February 11, 2009, 16:05Cory Crenshaw
Let the trifurcated trials begin ...
February 11, 2009, 16:17Andrea W
Would it be proper to tell the jury that if they want to be really, really SURE the defendant doesn't get probation, they have to give him a sentence longer than 10 years or the judge could do it anyway?
February 11, 2009, 17:08David Newell
February 11, 2009, 17:24WHM
If the defendant is unwilling to even ask for probation, why should he be forced to accept it? What incentive does this defendant have to comply with probation conditions? He *wants* to serve his time. His only question now is, how do I avoid serving more time than the jury thought my case was worth?
The CCA argues that the old language that noted the Court *did* have the authority to grant probation when a jury did not recommend it didn't mean anything in the first place, but just reiterated something that was already in the statute for practitioners who might not have noticed the change otherwise. Therefore, when this "vestigial" language was deleted, that, too was a meaningless bit of legislation.
Can anyone recall another example of a statute that contained language that was intended to have no effect, and that was later deleted with the intention that the deletion have no effect? If the provison was previously enacted solely to clarify the meaning of the statute, then was the deletion intended solely to make it more confusing?
February 11, 2009, 17:25WHM
Originally posted by David Newell:
My sentiments exactly. If only I could be so succinct...
February 11, 2009, 17:35Gretchen
So the jury thinks they have given a sentence of a certain length of time and that he will serve it. When he violates his probation (and he will - why wouldn't he?) his attorney is going to be able to negotiate a better sentence for him. They nearly always do. The jury should be offended because certainly that wasn't their intent. I am still struggling to see why this outcome was a good thing for the State to argue. Where did the State win on this one?
February 11, 2009, 21:00oe
So which lawmaker is going to carry the banner to fix this dirty diaper of a ruling? I hope someone steps up to the plate to clarify that a judge cannot grant probation where a jury doesn't recommend it.
February 12, 2009, 10:01Quiet Man
Trifurcated trial. I like that. This will shut down what I thought was an unethical defense practice in misdemeanor DWI cases.
February 12, 2009, 11:30KWatkins
One of the many things that bug me about the case is the ex parte "visit" with the jury (Holcomb dissent). Isn't this just sort of J.N.O.V. as to punishment?
February 12, 2009, 13:45JB
I thought that visit was extraordinarily unethical. The judge received information apart from the parties. The judge received information without giving the defendant the benefit of counsel or cross-examination. The judge disrespected the defendant's election on punishment. The judge disrespected the jury verdict.
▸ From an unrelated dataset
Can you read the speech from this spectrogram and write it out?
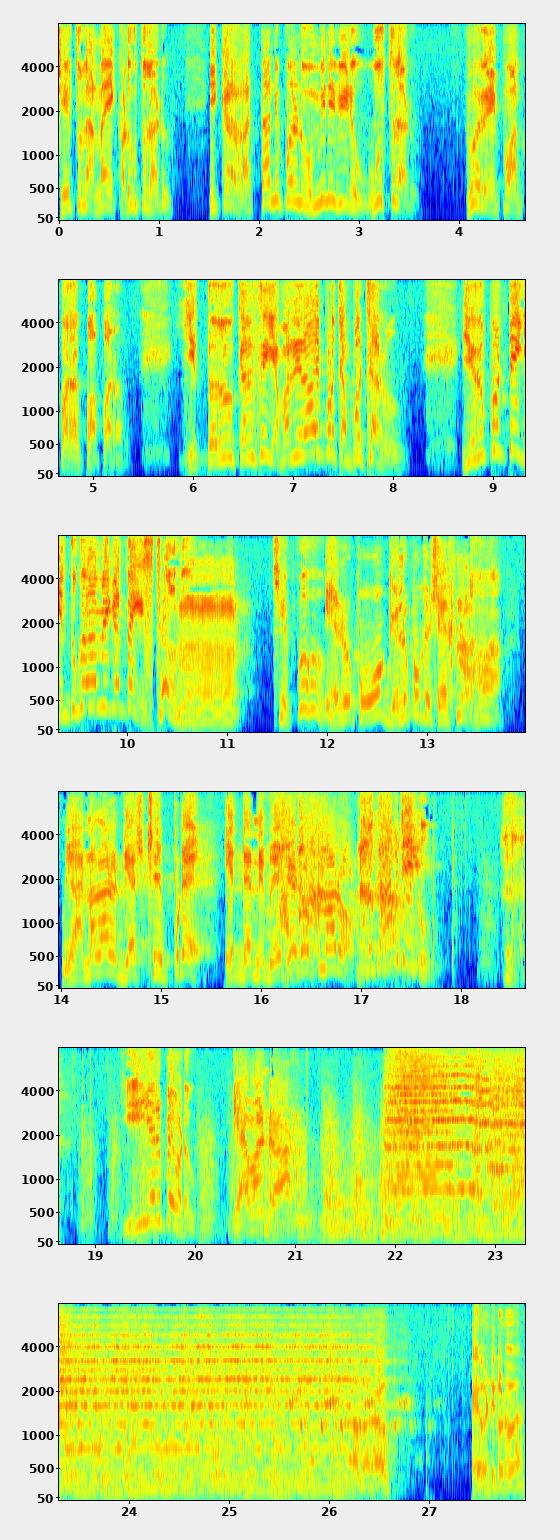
చేతులు అన్నయ్య కడుగుతున్నాడు. ఇక్కడ రక్తాన్ని పోలిన ఉమ్మిని వీడు ఊస్తున్నాడు. ఒరే పాన్పారావు పాపారావు ఇద్దరూ కలిసి ఎవరినిరా ఇప్పుడు చంపొచ్చారు? ఎరుపంటే ఎందుకురా మీకంత ఇష్టం? చెప్పు. ఎరుపు గెలుపుకి శకునం. మీ అన్నగారు జస్ట్ ఇప్పుడే ఇద్దరిని వేసేటట్టున్నారు. ఈ ఎరుపెవడు. ఏమంటా ఏమిటి గొడవ?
And, the judge did a pointless act: putting the defendant on a probation that the defendant had no intention of completing.
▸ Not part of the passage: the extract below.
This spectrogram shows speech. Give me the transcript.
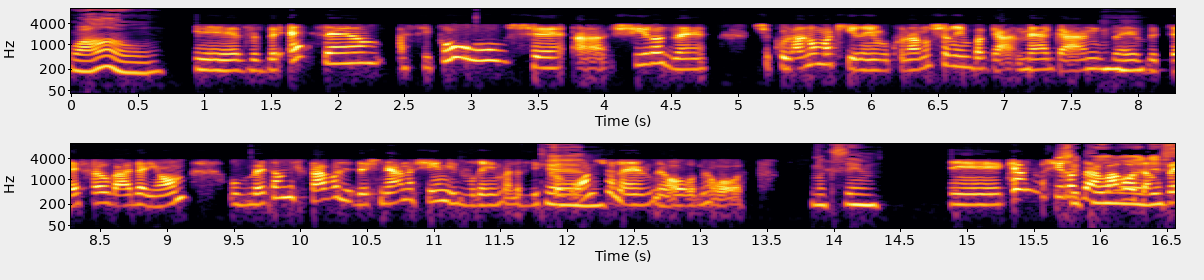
וואו. ובעצם הסיפור הוא שהשיר הזה, שכולנו מכירים וכולנו שרים בגן, מהגן Mhm. ובית ספר ועד היום, הוא בעצם נכתב על ידי שני אנשים עיוורים על הזיכרון כן. שלהם לאור נרות. מקסים. אה, כן, השיר הזה עבר עוד מאוד הרבה יפה.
February 23, 2009, 16:51G Dudley
This brand new case seems to say that the judge can probate the sentence, even over the defendant's objection, as long as it is not 3g and the jury's sentence does not exceed 10 years..... Ivey v. State --- S.W.3d ----, 2009 WL 322340 (Tex.Crim.App.)
February 23, 2009, 19:23JB
That case is mentioned and linked above.
A bill to reverse Ivey has been filed and heard in the Senate Criminal Justice Committee.
April 14, 2009, 16:48Fred Edwards
Maybe a dumb question...after a finding of guilty by the jury...can the judge turn around and give the defendant deferred...non 3G...the statute suggests that it can not be done...but we have a judge that who is moving in that direction...any ideas
Following conviction by the jury, the judge could not give deferred. Deferred requires plea of guilty to judge. That is not possible after a jury verdict arrives. Of course, if a judge tried to do it, you would have to stand ready to seek a writ of prohibition.
April 15, 2009, 08:55JohnR
Judge cannot give deferred after a defendant is found guilty by a jury. E.g., Rodriguez v. State,
939 S.W.2d 211 (Tex. App.--Austin 1997, no pet.).